The National Catholic Register is following developments in Lebanon closely, and interviewed CNEWA’s regional director in Beirut, Michel Constantin:
Michel Constantin, regional director for the Beirut-based office of the Catholic Near East Welfare Association (CNEWA), a Pontifical Mission, told the Register in a mobile phone interview no one has experienced this kind of explosive destruction in Lebanon — even in wartime.
The city’s economic gateway to the Middle East is destroyed. Lebanon faces a food crisis on top of its political, economic and financial crises. Humanitarian aid is desperately needed, and the world must act now for Lebanon; without it, the devastation of Beirut may ripple throughout the Middle East and beyond, Constantin explained.
Michel, can you tell us about the explosion in Beirut on Tuesday?
It’s like an earthquake. Even in Cyprus [145 miles away], they felt it. Beirut is half destroyed now.
We don’t know yet what kind of material has exploded. At the beginning there was some speculation that Israel bombarded storage for Hezbollah; but I don’t think so; they [Lebanon and Israel separately] confirmed that they [Israel] have nothing to do with it. So now the main story would be some nitrate ammonium materials were stored apparently in the harbor of Beirut and exploded. There’s a huge quantity of this material. The destruction is huge.
What kind of destruction are we talking about?
We have many hospitals which were evacuated due to the damage. One of them is a big hospital, St. George, run by the Greek Orthodox. It’s one of the biggest hospitals in Lebanon. It was evacuated; they don’t have any electricity. They sent away all the patients to other hospitals.
The hospitals are full, and there are no more places to put people. Whether it’s the American University of Beirut’s hospital, or the Hôtel-Dieu, which is the French hospital of St. Joseph’s University, all the hospitals are fully packed. They’ve each received 500 injured persons, and they cannot receive more.
The destruction is amazing. There is no electricity in Beirut. The regular telephones are cut.

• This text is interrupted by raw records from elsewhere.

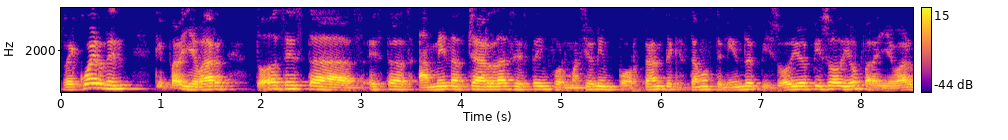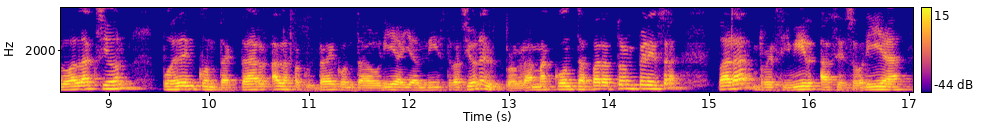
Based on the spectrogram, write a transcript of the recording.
Recuerden que para llevar todas estas, estas amenas charlas, esta información importante que estamos teniendo episodio a episodio para llevarlo a la acción, pueden contactar a la Facultad de Contaduría y Administración, el programa Conta para tu empresa, para recibir asesoría,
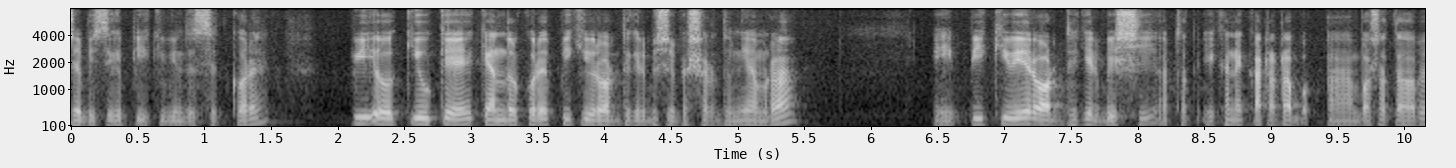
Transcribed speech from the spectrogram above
যা বিসিকে পি কিউ বিন্দু সেট করে। পি ও কিউকে কেন্দ্র করে পি কিউর অর্ধেকের বেশি ব্যাসার্ধ নিয়ে আমরা এই পি কিউ এর অর্ধেকের বেশি, অর্থাৎ এখানে কাটাটা বসাতে হবে,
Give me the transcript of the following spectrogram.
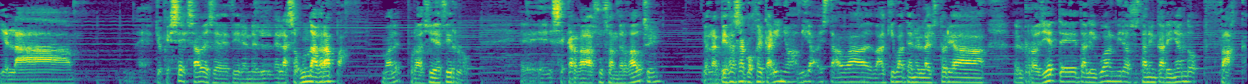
y en la, eh, yo qué sé, ¿sabes? Es decir, en, el- en la segunda grapa, ¿vale? Por así decirlo, eh, se carga a Susan Delgado. Sí. Que la empiezas a coger cariño, ah, mira, esta va, aquí va a tener la historia, el rollete, tal y cual, mira, se están encariñando, fasca,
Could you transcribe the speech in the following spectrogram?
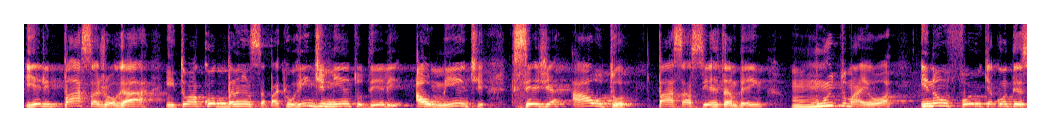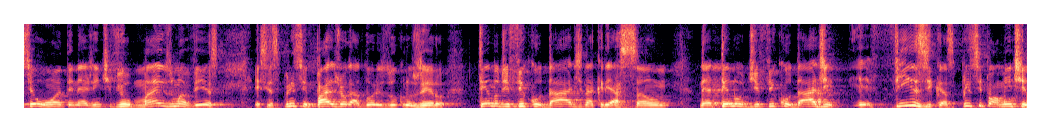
e ele passa a jogar, então a cobrança para que o rendimento dele aumente, que seja alto, passa a ser também muito maior e não foi o que aconteceu ontem, né? A gente viu mais uma vez esses principais jogadores do Cruzeiro tendo dificuldade na criação, né? tendo dificuldade eh, físicas, principalmente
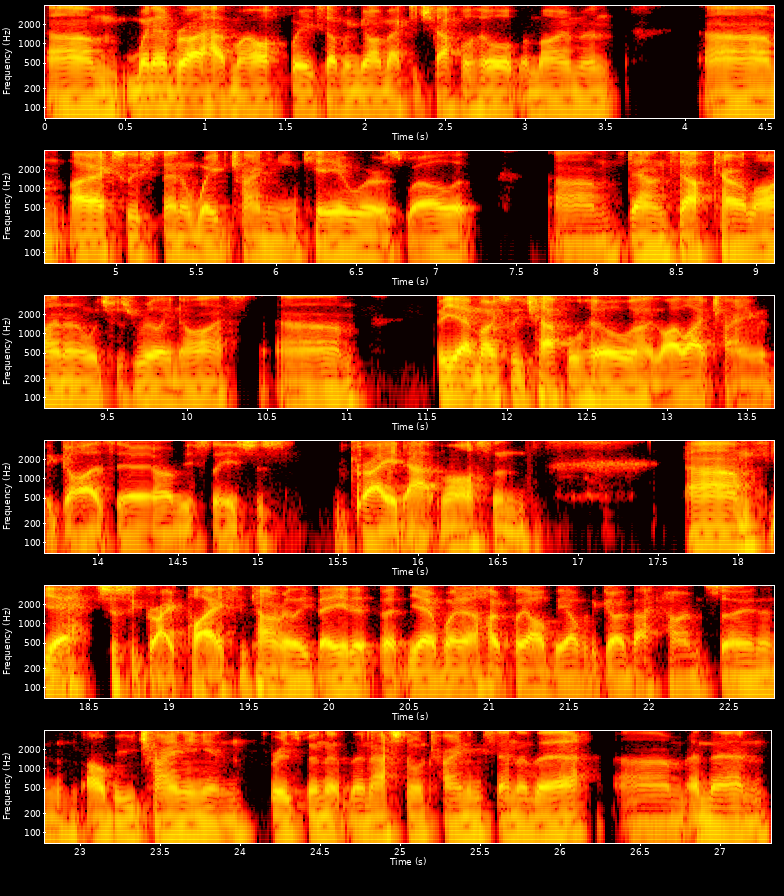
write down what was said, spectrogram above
Um, whenever I have my off weeks, I've been going back to Chapel Hill at the moment. Um, I actually spent a week training in Kiawah as well, at, um, down in South Carolina, which was really nice. Um, but yeah, mostly Chapel Hill. I, I, like training with the guys there. Obviously, it's just great atmos and um, yeah, it's just a great place. You can't really beat it. But yeah, when hopefully I'll be able to go back home soon, and I'll be training in Brisbane at the National Training Centre there, um, and then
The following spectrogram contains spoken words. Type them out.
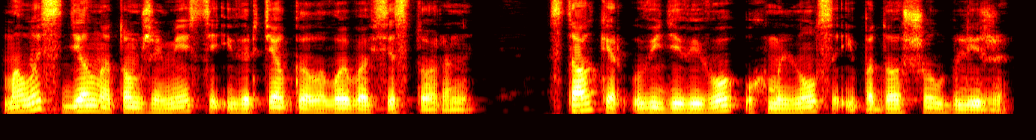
Малой сидел на том же месте и вертел головой во все стороны. Сталкер, увидев его, ухмыльнулся и подошел ближе.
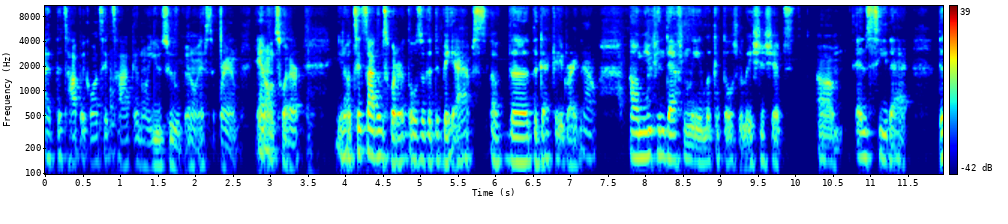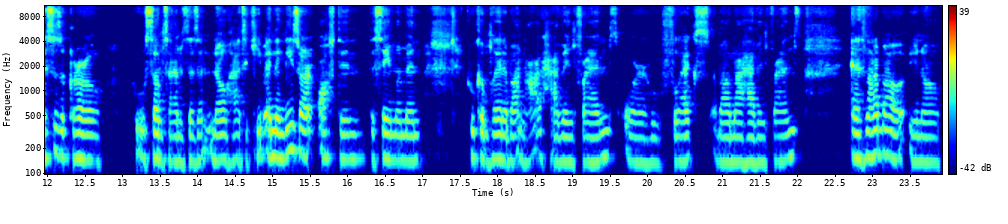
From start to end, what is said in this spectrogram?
at the topic on TikTok and on YouTube and on Instagram and on Twitter. You know, TikTok and Twitter, those are the debate apps of the the decade right now. Um, you can definitely look at those relationships um, and see that this is a girl who sometimes doesn't know how to keep and then these are often the same women who complain about not having friends or who flex about not having friends and it's not about you know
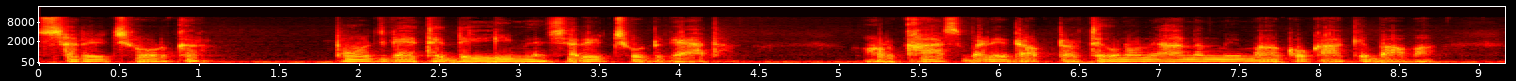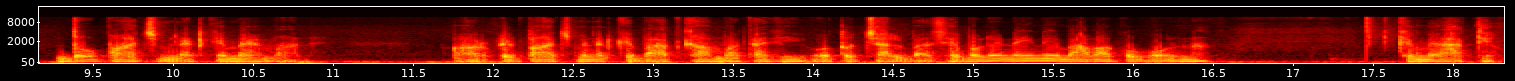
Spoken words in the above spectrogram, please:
शरीर छोड़कर पहुँच गए थे दिल्ली में, शरीर छूट गया था। और खास बड़े डॉक्टर थे, उन्होंने आनंदमी माँ को कहा कि बाबा, दो पाँच मिनट के मेहमान है। और फिर पाँच मिनट के बाद कहा माता जी वो तो चल बसे। बोले, नहीं नहीं, बाबा को बोलना। कि मैं आती हूँ।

Even the mobile phones were damaged, as well, in some areas. Beirut is not reachable by phone; some roads were closed due to the glass that was broken in all the buildings, and it’s blocked the roads. So Beirut is now in a miserable state.
Is Lebanon facing a possible hunger crisis?
Yes, they have started talking about the prices and availability of bread.
What’s the direct impact on the Christian communities of Lebanon, and what has their response been?
I cannot say the impact on Christians was more than on Muslims. It is the same. We’re all on the same boat.
The explosion was so big and so huge for us that it damaged the whole city; not only the surrounding vicinity [of the blast], but the whole city miles away from the harbor was damaged.
The damage is vast. We have two hospitals — one in Gemmayzeh operated by the Rosary Sisters. It was evacuated, as the damage was so huge. They cannot keep any patient inside. And now the whole vicinity of the hospital was evacuated.
The same for Beirut’s Orthodox hospital: St. George Hospital. One of the largest and most important hospitals in the Middle East is damaged. It’s completely out of electricity: There is no activity, no communication inside it, and they had to evacuate it. This hospital had 500 to 600 beds. This is a real loss for Beirut at this critical time of coronavirus and this disaster.